Tonight may have been the worst run ever.
To start with, it was 95 degrees. No, wait, to start with, I’m in the middle of yet another one of my short(ish) bouts with relatively mild(ish) sciatica; this one started Saturday afternoon, on my right side. From past experience I know that if I run for a mile or two, it loosens up and the pain I experience with each step goes away. Unfortunately, that still leaves the first mile or two to get through. By our regrouping point in the park at 1.6 miles, I was starting to feel better.
Stopping in the heat, some sweat naturally started dripping into my eyes. I wiped it away as we started running again, but the sweat in my right eye was really stinging. I said as much to the group. Someone asked if I had sunscreen on. No, I didn’t. That’s odd — plain sweat doesn’t usually sting my eyes that much! The more I tried to wipe it off my face and eyelid, the worse it got. I couldn’t even open my eye at this point — when I did, the stinging was overwhelming.
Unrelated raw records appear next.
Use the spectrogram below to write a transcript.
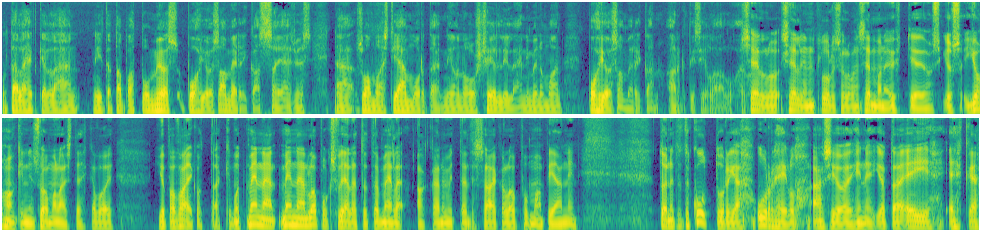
mutta tällä hetkellähän niitä tapahtuu myös Pohjois-Amerikassa ja esimerkiksi nämä suomalaiset jäänmurtajat, niin on ollut Shellillä ja nimenomaan Pohjois-Amerikan arktisilla alueilla. Shell, Shell nyt luulisi olevan semmoinen yhtiö, jos, jos johonkin, niin suomalaiset ehkä voi jopa vaikuttaakin. Mutta mennään, mennään lopuksi vielä, tota, meillä alkaa nimittäin tässä aika loppumaan pian, niin tuonne tuota kulttuuri- ja urheiluasioihin, jota ei ehkä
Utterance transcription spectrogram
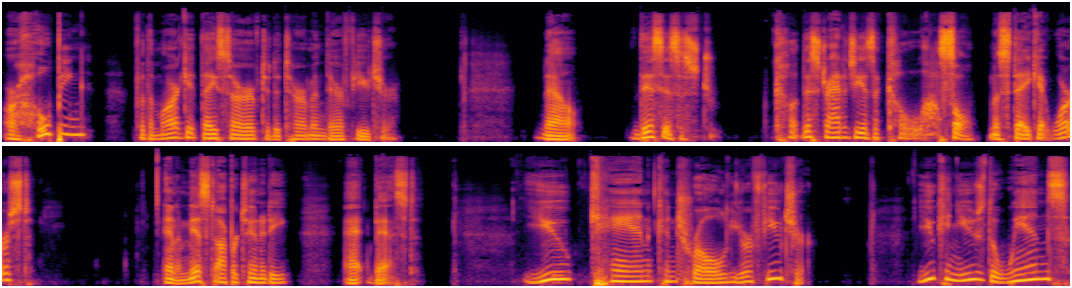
or hoping for the market they serve to determine their future. Now, this is a this strategy is a colossal mistake at worst and a missed opportunity at best. You can control your future. You can use the winds,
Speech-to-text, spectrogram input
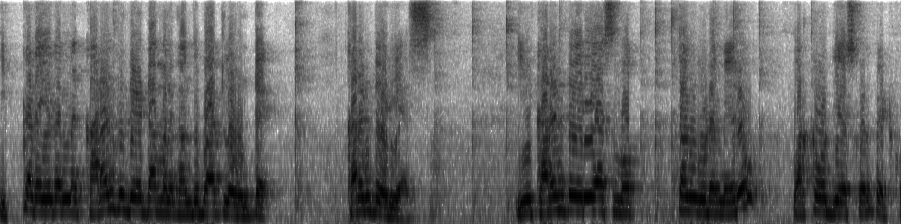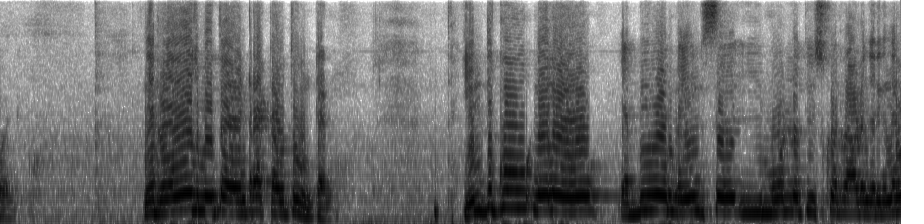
ఇక్కడ ఏదన్నా కరెంట్ డేటా మనకు అందుబాటులో ఉంటే కరెంట్ ఏరియాస్. ఈ కరెంట్ ఏరియాస్ మొత్తం కూడా మీరు వర్కౌట్ చేసుకొని పెట్టుకోండి. నేను రోజు మీతో ఇంటరాక్ట్ అవుతూ ఉంటాను. ఎందుకు నేను ఎఫ్బిఓ మెయిన్స్ ఈ మోడ్లో తీసుకొని రావడం జరిగిందో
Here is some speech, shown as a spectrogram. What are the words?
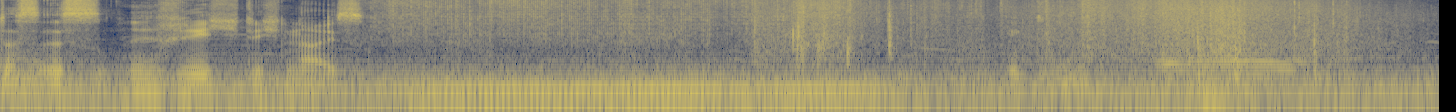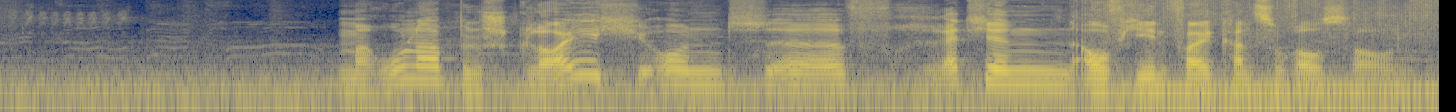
Das ist richtig nice. Marona bis gleich und äh, Frettchen auf jeden Fall kannst du raushauen.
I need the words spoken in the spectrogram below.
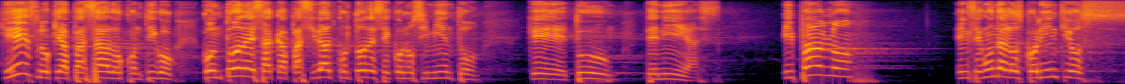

The epiphany hit me. With a laugh I explained to the others: “I chopped some jalapeños just before the run… and didn’t wash my hands.” One of my running buddies joked that he “thought they taught you about that sort of thing at Ivy League Universities.” (I went to Cornell, a third-tier Ivy. He’s jealous.) I explained that the curriculum was generally more theoretical than practical.
Understand, now, I was still running with my right eye closed. In fact, I had to keep it closed for a mile and a half. Take it from me, a mile and a half is a long way to go with one eye scrunched closed. Once in a while I’d try a test opening and feel searing pain, or squirt some water in there from my bottle, or wipe myself with my shirt. When I eventually regained binocular vision, I felt as if I had been born again. Born again with a bright red eye.
The next two miles were an almost placid perfectly normal battle with the heat. They could have been worse. With about a mile left to go, though, a new stream of sweat must have made it into my eye after running through some jalapeño oils, because the stinging hit again. Thankfully it only lasted a few hundred yards this time.
It wasn’t really the worst run ever: I finished it uninjured and without need of medical attention. I’ll be laughing about it soon. Three years from now, at the latest.